You might have spotted there is a head floating in the river which looks like me! Thanks to Nick Eagleton's lino cutting skills, he used his piece of lino to produce a likeness of me, which he also used to print me a card below
You can read a far more erudite version of the evening on The Partners blog written by Marc:

It was a really fun evening, where everyone got a chance to have a go and join in. We had some food and a few drinks laid on at St Bride's and a few of us even made it to The Old Bell on Fleet Street afterwards!
My thanks to all the staff and friends at the St Bride Foundation with special thanks to Mick Clayton, Andrew Long and Bob Richardson who made the evening really good fun.

I just wanted to note that Peter Smith who is resident wood engraver at St Bride was unable to join us as he is recovering after an operation but I want to wish him well and a speedy recovery.

Posted by Justin Hobson 16.08.2017

Tuesday, 15 August 2017

Beau House

Beau House contains eight luxury appartments situated in Jermyn Street in London's west end. Developed by Dukelease, the Architects are Brimelow McSweeney with interiors by Oliver Burns. This book is for the Brummell Penthouse, so named after the Regency dandy Beau Brummell. This magnificent publication has a casebound cover. The size is 320x245mm, portrait.

The book has a 96pp text, plus printed endpapers.
The text is printed on our Omnia 150gsm. As you can see from the images, there is lots of colour and images with the exterior and interior images looking great on the Omnia, retaining detail in the dark areas.
Click on images to enlarge
The text is 'section-sewn' in 16pp sections which you can see beautifully bound together with the ribbon marker.
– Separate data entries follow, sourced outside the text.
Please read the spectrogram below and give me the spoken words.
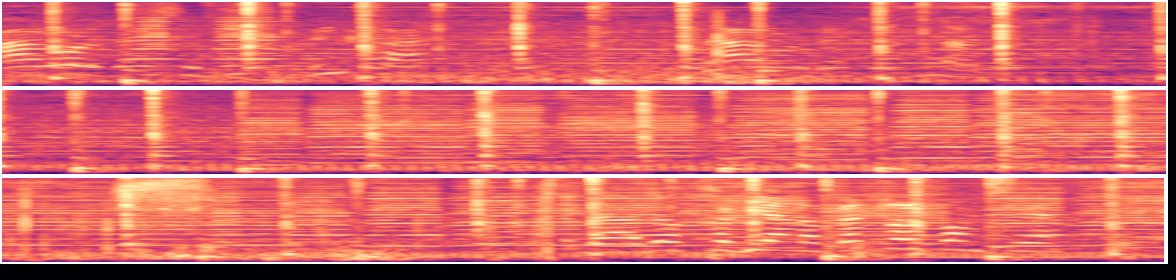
આ રોડ જાય છે ખડિયાનો પેટ્રોલ પંપ છે.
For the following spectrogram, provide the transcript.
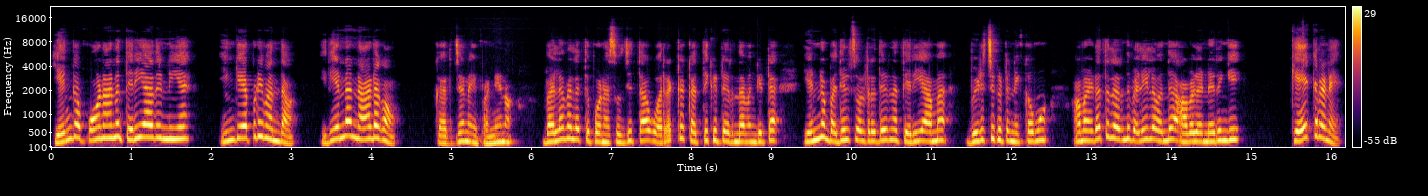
எங்க போனான்னு தெரியாது நீயே. இங்க எப்படி வந்தான்? இது என்ன நாடகம்? கர்ஜனை பண்ணினான். பலவலத்து போன சுஜிதா உறக்க கத்திக்கிட்டு இருந்தவங்கிட்ட என்ன பதில் சொல்றதுன்னு தெரியாம விழிச்சுக்கிட்டு நிக்கவும் அவன் இடத்துல இருந்து வெளியில வந்து அவளை நெருங்கி கேக்குறனே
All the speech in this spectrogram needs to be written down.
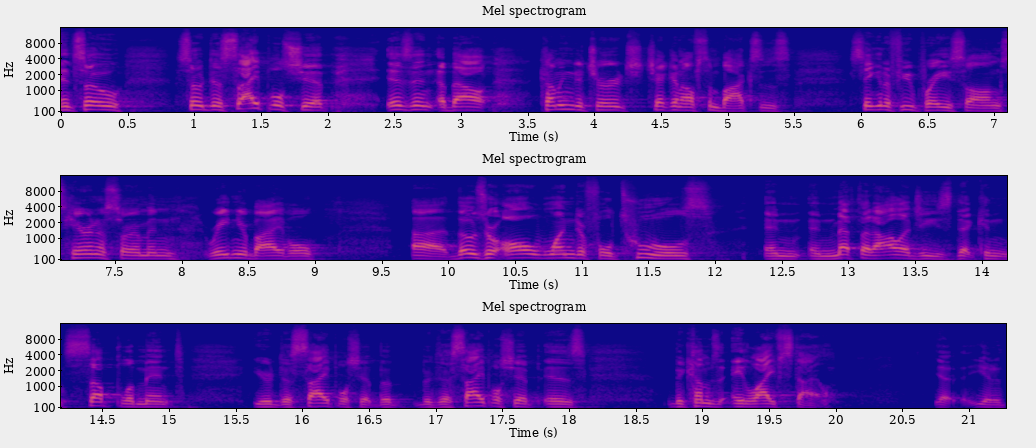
and so, so discipleship isn't about coming to church, checking off some boxes, singing a few praise songs, hearing a sermon, reading your Bible, uh, those are all wonderful tools and, and methodologies that can supplement your discipleship. But, but discipleship is becomes a lifestyle. You know,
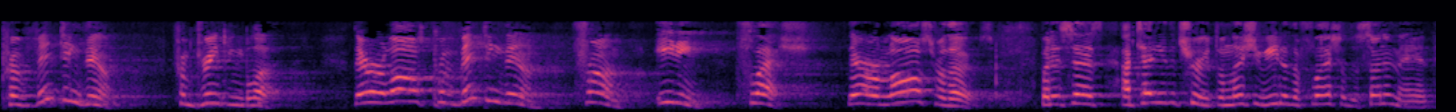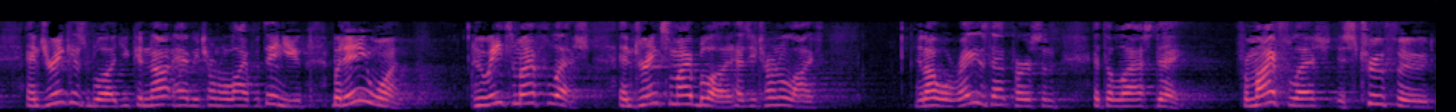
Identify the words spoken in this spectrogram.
preventing them from drinking blood. There are laws preventing them from eating flesh. There are laws for those. But it says, I tell you the truth, unless you eat of the flesh of the Son of Man and drink his blood, you cannot have eternal life within you. But anyone who eats my flesh and drinks my blood has eternal life, and I will raise that person at the last day. For my flesh is true food,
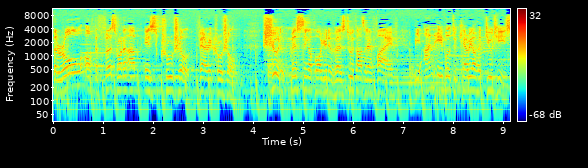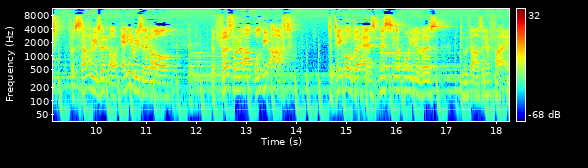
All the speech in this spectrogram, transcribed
The role of the first runner-up is crucial, very crucial. Should Miss Singapore Universe 2005 be unable to carry out her duties for some reason or any reason at all, the first runner-up will be asked to take over as Miss Singapore Universe 2005.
Click on images to enlarge
The brochure is printed offset litho in CMYK plus one special colour throughout and as I'm sure you can see from the images, the reproduction is superb.
Click on images to enlarge
...even the relatively plain pages for the floor-plans feel good printed on the tactile uncoated surface of the Omnia:
The cover has a foil and de-boss over the whole front and back cover. The cover is covered in Fibremark Setalux 1780 over a 3mm board.
Design is by London based branding agency Identity, Design Director is Lisa Roser. Print is by CPI

This is an exquisitely produced book which uses a great choice of materials and print finshes. The project is printed offset litho throughout. Print is by CPI Colour with Simon Reid handling the project.
Posted by Justin Hobson 15.08.2017